Dataset excerpts:
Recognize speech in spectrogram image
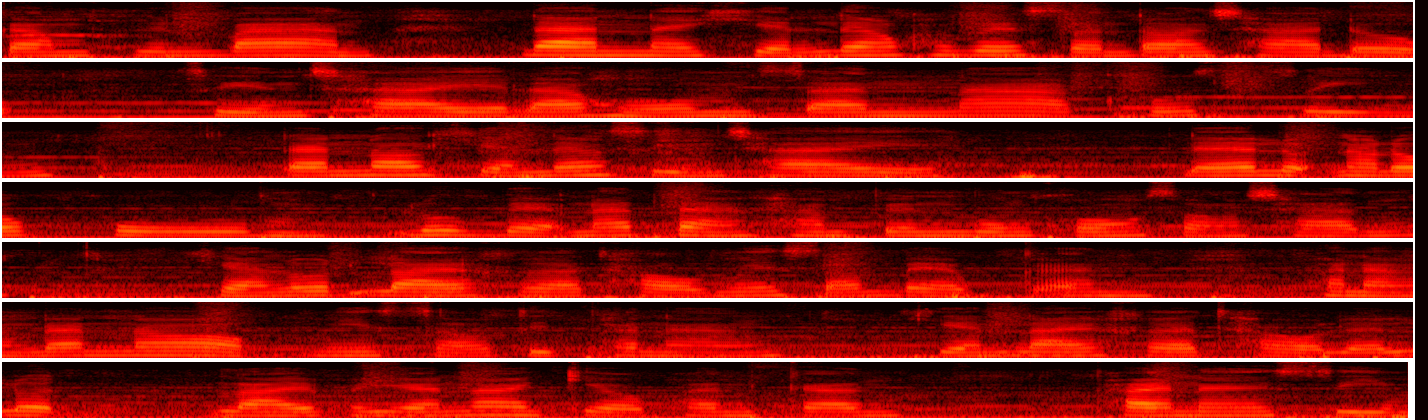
กรรมพื้นบ้าน ด้านในเขียนเรื่องพระเวสสันดรชาดกเสียนชัยราหูอมจันทร์นาคครุฑสิงห์ด้านนอกเขียนเรื่องเสียนชัย และนรกภูมิ รูปแบบหน้าต่างทำเป็นวงโค้งสองชั้น เขียนลวดลายเครือเถาไม่ซ้ำแบบกัน ผนังด้านนอก มีเสาติดผนัง เขียนลายเครือเถาและลวดลายพญานาคเกี่ยวพันกัน ภายในสิม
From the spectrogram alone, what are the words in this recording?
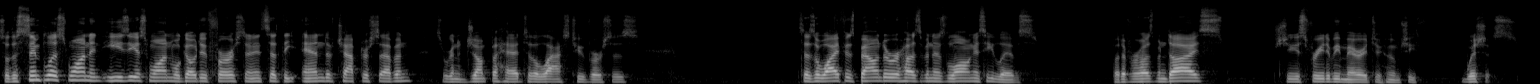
So, the simplest one and easiest one we'll go to first, and it's at the end of chapter 7. So, we're going to jump ahead to the last two verses. It says, A wife is bound to her husband as long as he lives, but if her husband dies, she is free to be married to whom she wishes,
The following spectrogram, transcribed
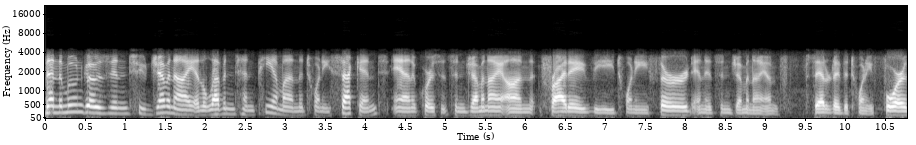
Then the moon goes into Gemini at 11:10 p.m. on the 22nd, and of course it's in Gemini on Friday the 23rd, and it's in Gemini on Saturday the 24th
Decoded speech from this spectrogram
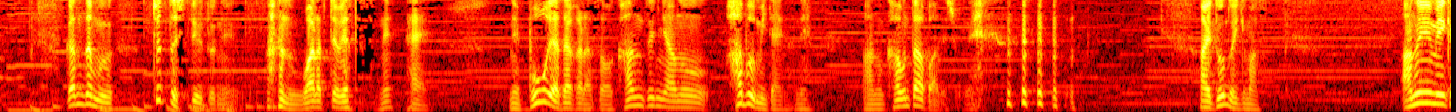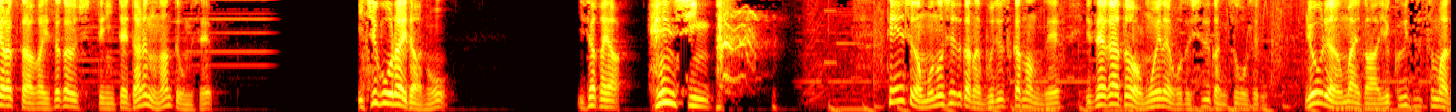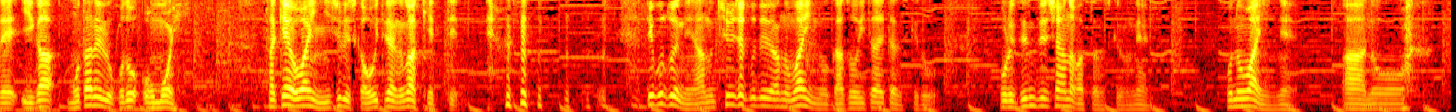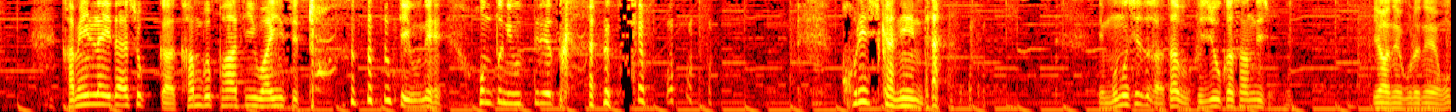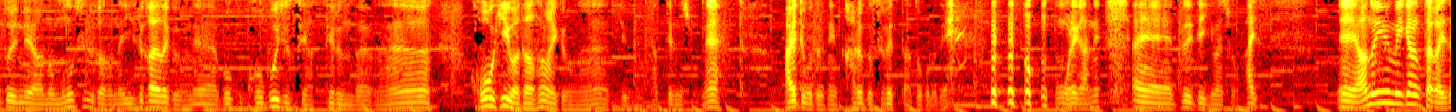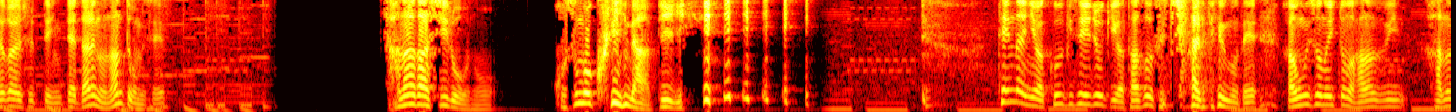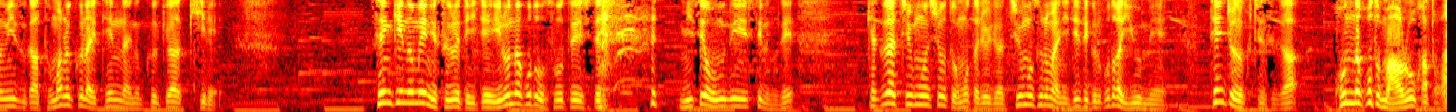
ガンダム、ちょっと知ってるとね、あの、笑っちゃうやつですね。はい。ね、坊やだからさ、完全にあの、ハブみたいなね、あの、カウンターバーでしょうね。はい、どんどん行きます。あの有名キャラクターが居酒屋を知って一体誰のなんてお店 ?1 号ライダーの居酒屋、変身。店主が物静かな武術家なので、居酒屋とは思えないほど静かに過ごせる。料理はうまいが、翌日まで胃がもたれるほど重い。酒やワイン2種類しか置いてないのが欠点。ということでね、あの、注釈であの、ワインの画像をいただいたんですけど、これ全然知らなかったんですけどね、このワインね、あの、仮面ライダーショッカー幹部パーティーワインセット っていうね、本当に売ってるやつがあるんですよ。これしかねえんだ。で、物静かは多分藤岡さんでしょうね。いやね、これね、本当にね、あの、物静かのね、居酒屋だけどね、僕、古武術やってるんだよね。コーヒーは出さないけどね、っていうのやってるんでしょうね。はい、ということでね、軽く滑ったところで。俺がね、えー、続いていきましょう。はい。えー、あの有名キャラクターが居酒屋出店一体誰のなんてお店？真田四郎のコスモクリーナー D。店内には空気清浄機が多数設置されているので、花粉症の人の鼻水鼻水が止まるくらい店内の空気は綺麗。先見の目に優れていて、いろんなことを想定して 店を運営しているので、客が注文しようと思った料理は注文する前に出てくることが有名。店長の口ですが、こんなこともあろうかと。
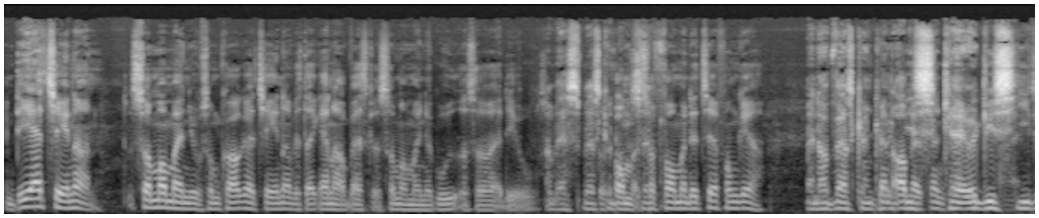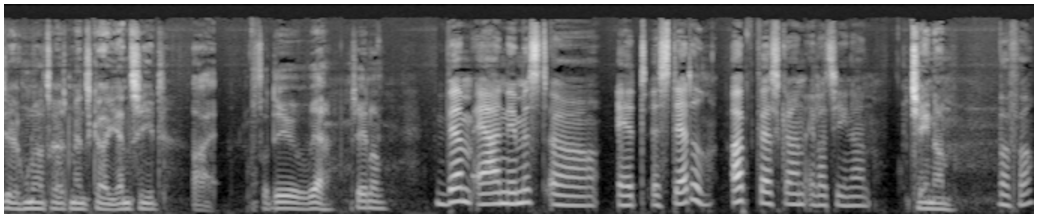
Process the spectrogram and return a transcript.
Jamen, det er tjeneren, så må man jo som kokke og tjener, hvis der ikke er en opvasker, så må man jo gå ud, og så er det jo... Så hvad, hvad Så skal får, du man, så, så får man det til at fungere. Men opvaskeren kan, Men opvaskeren kan kan jo ikke lige sige det 150 mennesker i anset. Nej, så det er jo, ja, tjeneren. Hvem er nemmest at, at erstatte? Opvaskeren eller tjeneren? Tjeneren. Hvorfor?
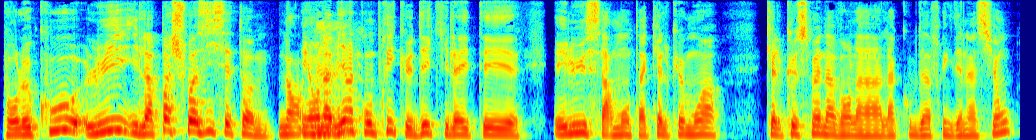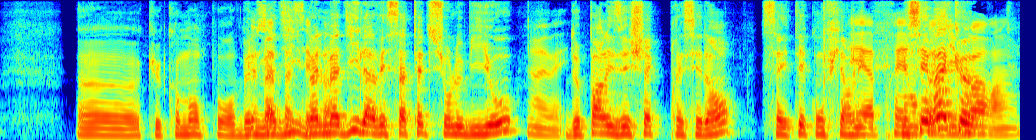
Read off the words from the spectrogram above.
pour le coup, lui, il n'a pas choisi cet homme. Non. Et on a Mm. bien compris que dès qu'il a été élu, ça remonte à quelques mois, quelques semaines avant la, la Coupe d'Afrique des Nations, euh, que comment pour Belmadi. Belmadi, il avait sa tête sur le bio ouais. de par les échecs précédents. Ça a été confirmé. Et après, Mais c'est vrai que hein.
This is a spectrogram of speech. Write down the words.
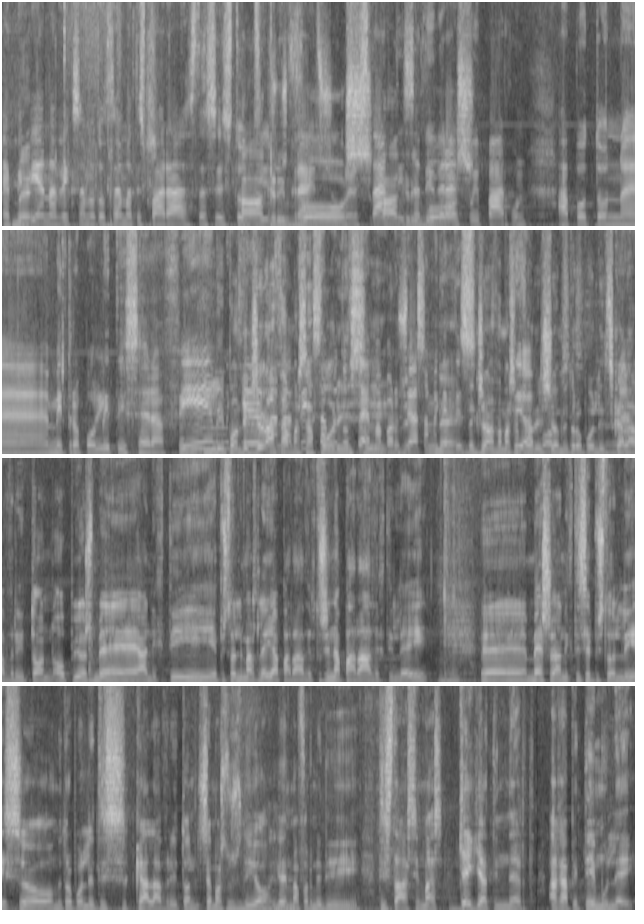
Επειδή με... αναδείξαμε το θέμα της παράστασης στο Jesus Christ Superstar, τις αντιδράσεις που υπάρχουν από τον ε, Μητροπολίτη Σεραφείμ Λοιπόν, δεν ξέρω αν θα μας αφορήσει. Το θέμα. Παρουσιάσαμε ναι, και τις δεν ξέρω αν θα μας αφορήσει ο Μητροπολίτης ναι. Καλαβρίτων, ο οποίος με ανοιχτή επιστολή μας λέει απαράδεκτος, είναι απαράδεκτη λέει. Mm -hmm. ε, μέσω ανοιχτής επιστολής, ο Μητροπολίτης Καλαβρίτων, σε εμάς τους δύο, mm -hmm. για με αφορμή τη, τη στάση μας, mm -hmm. και για την ΕΡΤ. Αγαπητοί μου λέει,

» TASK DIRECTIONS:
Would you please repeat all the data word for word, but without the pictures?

» COMPLETED TASK:
Recognize speech in spectrogram image
กรรมพื้นบ้าน ด้านในเขียนเรื่องพระเวสสันดรชาดกเสียนชัยราหูอมจันทร์นาคครุฑสิงห์ด้านนอกเขียนเรื่องเสียนชัย และนรกภูมิ รูปแบบหน้าต่างทำเป็นวงโค้งสองชั้น เขียนลวดลายเครือเถาไม่ซ้ำแบบกัน ผนังด้านนอก มีเสาติดผนัง เขียนลายเครือเถาและลวดลายพญานาคเกี่ยวพันกัน ภายในสิม
From the spectrogram alone, what are the words in this recording?
So, the simplest one and easiest one we'll go to first, and it's at the end of chapter 7. So, we're going to jump ahead to the last two verses. It says, A wife is bound to her husband as long as he lives, but if her husband dies, she is free to be married to whom she wishes,
The following spectrogram, transcribed
Then the moon goes into Gemini at 11:10 p.m. on the 22nd, and of course it's in Gemini on Friday the 23rd, and it's in Gemini on Saturday the 24th
Decoded speech from this spectrogram
ガンダム、ちょっと知ってるとね、あの、笑っちゃうやつですね。はい。ね、坊やだからさ、完全にあの、ハブみたいなね、あの、カウンターバーでしょうね。はい、どんどん行きます。あの有名キャラクターが居酒屋を知って一体誰のなんてお店 ?1 号ライダーの居酒屋、変身。店主が物静かな武術家なので、居酒屋とは思えないほど静かに過ごせる。料理はうまいが、翌日まで胃がもたれるほど重い。酒やワイン2種類しか置いてないのが欠点。ということでね、あの、注釈であの、ワインの画像をいただいたんですけど、これ全然知らなかったんですけどね、このワインね、あの、仮面ライダーショッカー幹部パーティーワインセット っていうね、本当に売ってるやつがあるんですよ。これしかねえんだ。で、物静かは多分藤岡さんでしょうね。いやね、これね、本当にね、あの、物静かのね、居酒屋だけどね、僕、古武術やってるんだよね。コーヒーは出さないけどね、っていうのやってるんでしょうね。はい、ということでね、軽く滑ったところで。俺がね、えー、続いていきましょう。はい。えー、あの有名キャラクターが居酒屋出店一体誰のなんてお店？真田四郎のコスモクリーナー D。店内には空気清浄機が多数設置されているので、花粉症の人の鼻水鼻水が止まるくらい店内の空気は綺麗。先見の目に優れていて、いろんなことを想定して 店を運営しているので、客が注文しようと思った料理は注文する前に出てくることが有名。店長の口ですが、こんなこともあろうかと。
Process the spectrogram and return a transcript.
Jamen, det er tjeneren, så må man jo som kokke og tjener, hvis der ikke er en opvasker, så må man jo gå ud, og så er det jo... Så hvad, hvad Så skal får, du man, så, så får man det til at fungere. Men opvaskeren kan, Men opvaskeren kan kan jo ikke lige sige det 150 mennesker i anset. Nej, så det er jo, ja, tjeneren. Hvem er nemmest at, at erstatte? Opvaskeren eller tjeneren? Tjeneren. Hvorfor?
Read off the words from the spectrogram above.
pour le coup, lui, il n'a pas choisi cet homme. Non. Et on a Mm. bien compris que dès qu'il a été élu, ça remonte à quelques mois, quelques semaines avant la, la Coupe d'Afrique des Nations, euh, que comment pour Belmadi. Belmadi, il avait sa tête sur le bio ouais. de par les échecs précédents. Ça a été confirmé. Et après, Mais c'est vrai que hein.
This is a spectrogram of speech. Write down the words.
Επειδή με... αναδείξαμε το θέμα της παράστασης στο Jesus Christ Superstar, τις αντιδράσεις που υπάρχουν από τον ε, Μητροπολίτη Σεραφείμ Λοιπόν, δεν ξέρω αν θα μας αφορήσει. Το θέμα. Παρουσιάσαμε ναι, και τις δεν ξέρω αν θα μας αφορήσει ο Μητροπολίτης ναι. Καλαβρίτων, ο οποίος με ανοιχτή επιστολή μας λέει απαράδεκτος, είναι απαράδεκτη λέει. Mm -hmm. ε, μέσω ανοιχτής επιστολής, ο Μητροπολίτης Καλαβρίτων, σε εμάς τους δύο, mm -hmm. για με αφορμή τη, τη στάση μας, mm -hmm. και για την ΕΡΤ. Αγαπητοί μου λέει,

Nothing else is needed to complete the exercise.